Minerva Stomatologica 2008 October;57(10):529-34
language: English, Italian
Peripheral giant cell granuloma associated with a dental implant. A case report
Scarano A., Iezzi G., Artese L., Cimorelli E., Piattelli A.
Dental School University of Chieti-Pescara, Chieti, Italy
Peripheral giant cell granuloma (PGCG) is a tumor-like pathologic condition arising on the buccal or lingual attached gingival or alveolar mucosa and the crest of the edentulous alveolar ridge, of uncertain etiology; it is probably a reactive lesion caused by chronic local irritants or trauma rather than a true neoplasm. PGCG is thought to originate from elements of the periodontal ligament or from the periosteum.
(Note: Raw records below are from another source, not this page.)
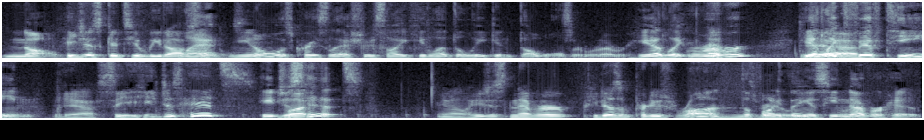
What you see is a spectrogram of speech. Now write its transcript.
No, He just gets you lead off La- you know what was crazy last year? It's like he led the league in doubles or whatever. He had like remember he had Yeah. like fifteen. Yeah, see, he just hits. He just But, hits. You know, he just never. He doesn't produce runs. The funny really, thing is he but- never hit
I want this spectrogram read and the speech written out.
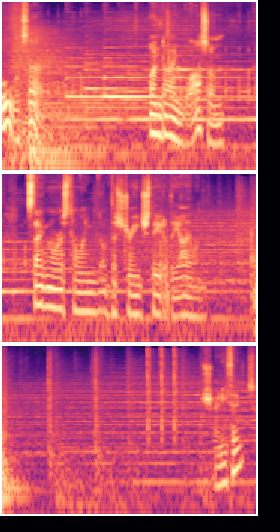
Ooh, what's that? Undying Blossom. Stagnor is telling of the strange state of the island. Shiny things?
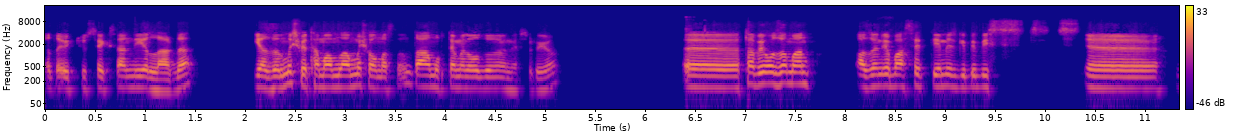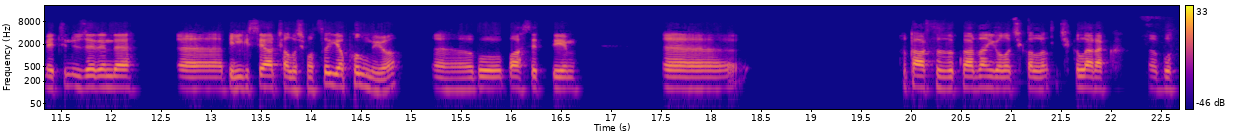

Clinically, it appears as a sessile or broadly pedunculated, bluish to purple-red, fleshy or firm swelling with a frequently ulcerated surface. The occurrence of such a lesion may be significant for the prognosis of dental implants, and they can lead to integration failure. Treatment of choice is conservative surgical excision with total removal of the base of the lesion and with curettage of the underlying bone. However, some of these lesions recur. Clinically, it may be difficult to distinguidsh PGCG from pyogenic granuloma. Moreover, also peripheral odontogenic tumors have to be considered in the differential diagnosis of PGCG. The clinical appearance of all these lesions are similar and so the definitive diagnosis is only histological and a biopsy with micreoscopical examination is mandatory.